Piracy was rampant in the early 1800s and the area around Alligator Reef was no exception. No ship was safe with so many pirates sailing the waters around the Florida Keys and southward to the West Indies. The slave trade was also big business during this time, and the U.S. government wanted to put an end to both slave trading and piracy. One of the ships commissioned to help with this cleanup effort was the U.S.S. Alligator,  for which the lighthouse and reef was named. The Alligator was assigned to patrol the areas around Florida and the West Indies but made trips as far away as Africa to capture several slave ships. One dark night in November 1822, the Alligator, while cruising the coast on what was then known as Carysford Reef, went hard aground, burying her hull in the sharp coral. For three days the crew labored to free the schooner, but with all efforts exhausted, the crew abandoned the ship and made an encampment at a nearby key. Fortunately another American ship, the Ann Maria, was sailing the area. Her crew saw the Alligator on the reef and tried but failed to remove the ship from its position. The captain of the Alligator ordered all government property onboard his ship, including twelve cannons, transferred to the Ann Maria. The Alligator was then blown up to keep pirates from using anything that remained. To this day, two sections of the ship’s hull still lie on the ocean floor, including some rigging, cannonballs, and gun carriages, all encrusted in the coral that was responsible for destroying her.

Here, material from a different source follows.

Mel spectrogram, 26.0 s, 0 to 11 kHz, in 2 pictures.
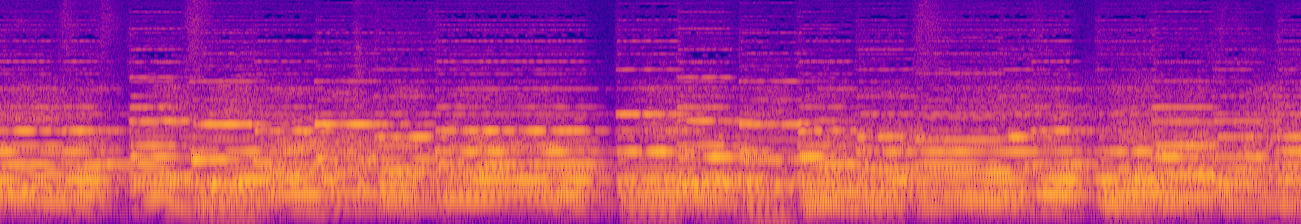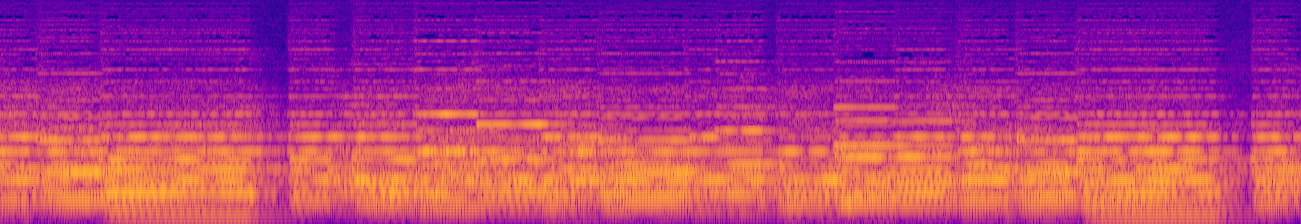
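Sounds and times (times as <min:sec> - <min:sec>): church organ playing chords: 0:00.0 - 0:26.0.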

In 1852, in an effort to make navigation safer, day markers were placed along the Florida Keys. Each one was simply an iron pole thirty-six feet high with nothing more than a large barrel fastened to the top. They were all painted a different color and could be seen for a couple of miles with the naked eye and maybe ten miles with a telescope. They were later upgraded with painted metal cylinders and included a letter on each one. Despite these markers, more than six hundred vessels shipwrecked and were lost to the reefs along the Keys between 1848 and 1858. These ships had a combined value of twenty-two million dollars.

A lighthouse was clearly needed. In 1857, the Light House Board recommended that one be built on Alligator Reef, but nothing was done because major events, such as Florida’s secession from the Union in 1861 and the Civil War, kept getting in the way. Finally in 1870, Congress decided to allocate enough funds to build a lighthouse, but it wasn’t completed and lit until 1873.

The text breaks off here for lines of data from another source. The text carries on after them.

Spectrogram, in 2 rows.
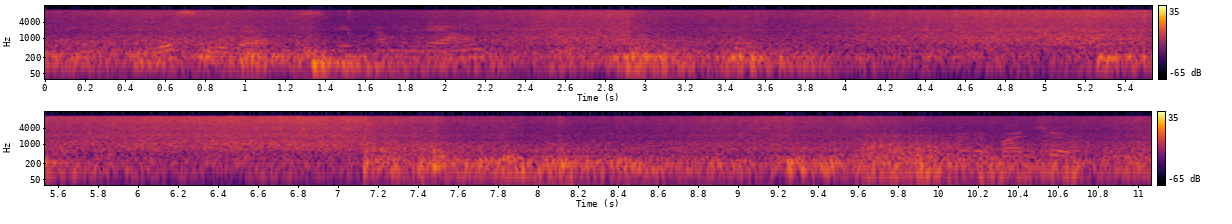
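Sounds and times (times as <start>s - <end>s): heavy rain pouring: 0.0s - 11.0s
low rumble: 7.1s - 11.0s.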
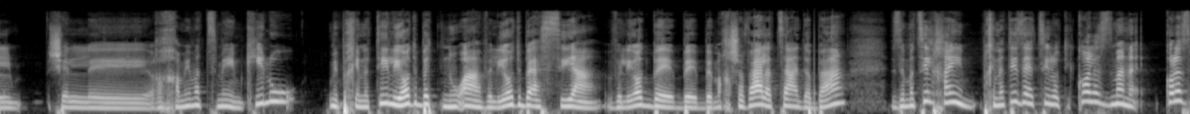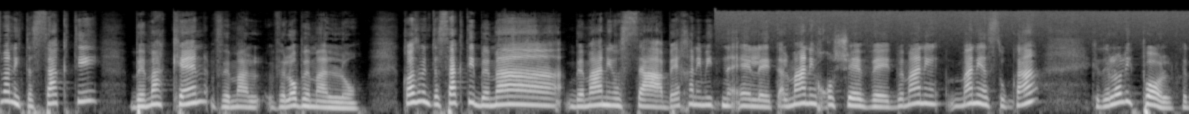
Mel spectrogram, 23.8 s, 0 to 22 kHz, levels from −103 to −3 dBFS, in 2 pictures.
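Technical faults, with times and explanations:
8.08–8.17 s: loud pop. Two sharp pops arrive in quick succession, peaking roughly 15 dB above the speech, which carries on underneath. The likely cause is a sudden voltage step, such as from a plug, switch or static discharge, shaped by the downstream circuitry.
19.04–23.80 s: low bit depth with noise shaping. A steady, thin hiss sits roughly 20 dB below the speech and rises sharply toward the top of the band. The coarse rounding fits 8-bit quantisation, with the error pushed up into high frequencies.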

The 136-foot-tall Alligator Reef lighthouse cost $185,000 to build. It was completely assembled in Cold Spring, New York, then taken apart and shipped to the Keys. Two and a half miles offshore, piles were driven ten feet into the coral with a steam-powered pile driver. The massive hammer, though it weighed two thousand pounds and was dropped from a height of eighteen feet, managed to wedge the piles into the coral only about one inch with each strike.

Living quarters at the lighthouse were divided into four rooms. There were two doors on each wall of the house instead of windows. Privacy wasn’t a major concern and neither were insects. In general, there were few insects that far out in the ocean, but mosquitoes did reach the light and would sometimes be a nuisance if the winds were blowing from the Keys. Below the living quarters, large drinking-water tanks were suspended. Every few years, the keeper would have to clean them, then melt paraffin and apply it to the inside walls to protect the metal from rust and to keep the water cleaner. The tanks were then filled by a tender; afterwards rainwater would keep them full. These tanks were removed after the lighthouse became automated in 1963.

The Alligator Reef Lighthouse is only a couple of miles offshore, and you can easily see it in the distance as you head south and cross the bridge from Islamorada. For a closer look, however, the only way to reach the lighthouse is by boat. A good place to rent a boat is at Bud n’ Mary’s Marina (ph. 800-742-7945) right by the bridge (mile marker 79.5) or at Robbie’s Marina (mile marker 77.5), a little further south.

İRoger Bansemer

Alligator Reef Lighthouse Map, Florida KeysİRoger Bansemer